Second, we must consider the environment of the sensor. Environmental effects are perhaps the biggest contributor to measurement errors in most measurement systems.
Sensors, and indeed whole measurement systems, respond to their total environment, not just to the measurand. In extreme cases, the response to the combination of environments may be greater than the response to the desired measurand. One of the sensor designer's greatest challenges is to minimize the response to the environment and maximize the response to the desired measurand. Assessing the environment and estimating its effect on the measurement system is an extremely important part of the selection and application process.
The environment includes not only such parameters as temperature, pressure and vibration, but also the mounting or attachment of the sensor, electromagnetic and electrostatic effects, and the rates of change of the various environments. For ex ample, a sensor may be little affected by extreme temperatures, but may produce huge errors in a rapidly changing temperature ("thermal transient sensitivity").

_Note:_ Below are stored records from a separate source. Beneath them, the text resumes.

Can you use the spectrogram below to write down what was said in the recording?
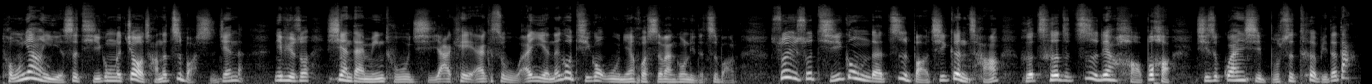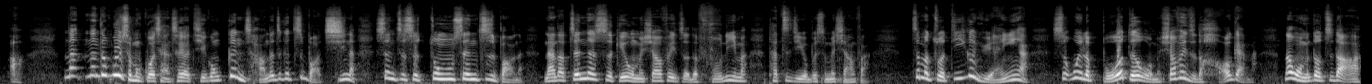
同样也是提供了较长的质保时间的。你比如说现代名图、起亚 KX 五啊，也能够提供五年或十万公里的质保了。所以说，提供的质保期更长和车质量好不好，其实关系不是特别的大啊。那那他为什么国产车要提供更长的这个质保期呢？甚至是终身质保呢？难道真的是给我们消费者的福利吗？他自己有没有什么想法？这么做第一个原因啊，是为了博得我们消费者的好感嘛。那我们都知道啊，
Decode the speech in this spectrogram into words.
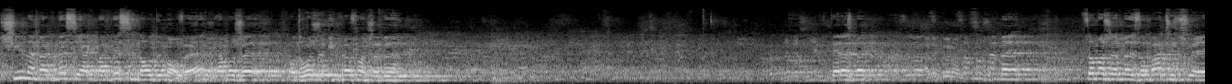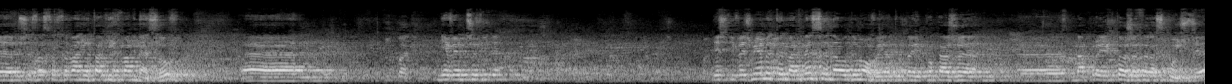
silne magnesy jak magnesy neodymowe, ja może odłożę mikrofon, żeby... Teraz będę... Co możemy, co możemy zobaczyć e, przy zastosowaniu takich magnesów? E, nie wiem, czy widać... Jeśli weźmiemy te magnesy neodymowe, ja tutaj pokażę e, na projektorze, teraz spójrzcie.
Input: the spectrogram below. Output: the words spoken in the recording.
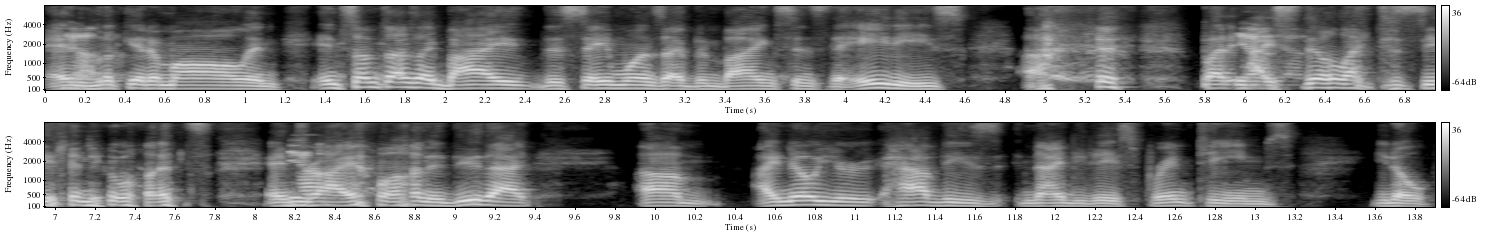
and yeah. look at them all. And and sometimes I buy the same ones I've been buying since the 80s, uh, but yeah, I yeah. still like to see the new ones and try them on and do that. Um, I know you have these 90 day sprint teams. You know,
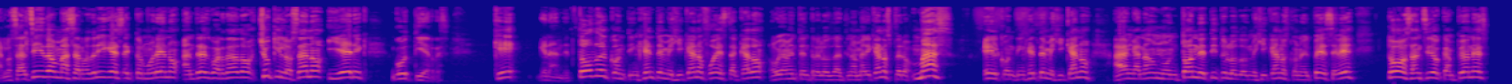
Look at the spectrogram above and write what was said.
Carlos Salcido, Maza Rodríguez, Héctor Moreno, Andrés Guardado, Chucky Lozano y Eric Gutiérrez. Qué grande. Todo el contingente mexicano fue destacado, obviamente entre los latinoamericanos, pero más el contingente mexicano. Han ganado un montón de títulos los mexicanos con el PSB. Todos han sido campeones.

Third, we must consider the requirements for accuracy (uncertainty) of the measurement. Often, we would like to achieve the lowest possible uncertainty, but that may not be economically feasible, or even necessary. How will the information derived from the measurement be used? Will it really make a difference, in the long run, whether the uncertainty is 1% or 1½%? Will highly accurate sensor data be obscured by inaccuracies in the signal conditioning or recording processes? On the other hand, many modern data acquisition systems are capable of much greater accuracy than the sensors making the measurement. A user must not be misled by thinking that high resolution in a data acquisition system will produce high accuracy data from a low accuracy sensor.

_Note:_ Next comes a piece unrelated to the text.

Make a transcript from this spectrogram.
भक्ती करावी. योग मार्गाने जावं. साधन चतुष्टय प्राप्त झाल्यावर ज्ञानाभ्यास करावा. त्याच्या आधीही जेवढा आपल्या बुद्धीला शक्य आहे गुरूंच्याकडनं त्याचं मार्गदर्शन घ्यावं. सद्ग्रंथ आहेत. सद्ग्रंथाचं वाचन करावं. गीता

Last, but not least, the user must assure that the whole system is calibrated and trace able to a national standards organization (such as National Institute of Standards and Technology [NIST] in the United States). Without documented traceability, the uncertainty of any measurement is unknown. Either each part of the measurement system must be calibrated and an overall uncertainty calculated, or the total system must be calibrated as it will be used ("system calibration" or "end-to-end calibration").
Since most sensors don’t have any adjustment capability for conventional "calibration", a characterization or evaluation of sensor parameters is most often required. For the lowest uncertainty in the measurement, the characterization should be done with mounting and environment as similar as possible to the actual measurement conditions.
While this guide concentrates on sensor technology, a properly selected, calibrated, and applied sensor is necessary but not sufficient to assure accurate measurements.
The sensor must be carefully matched with, and integrated into, the total measurement system and its environment.
Updated: Wednesday, September 11, 2019 17:28 PST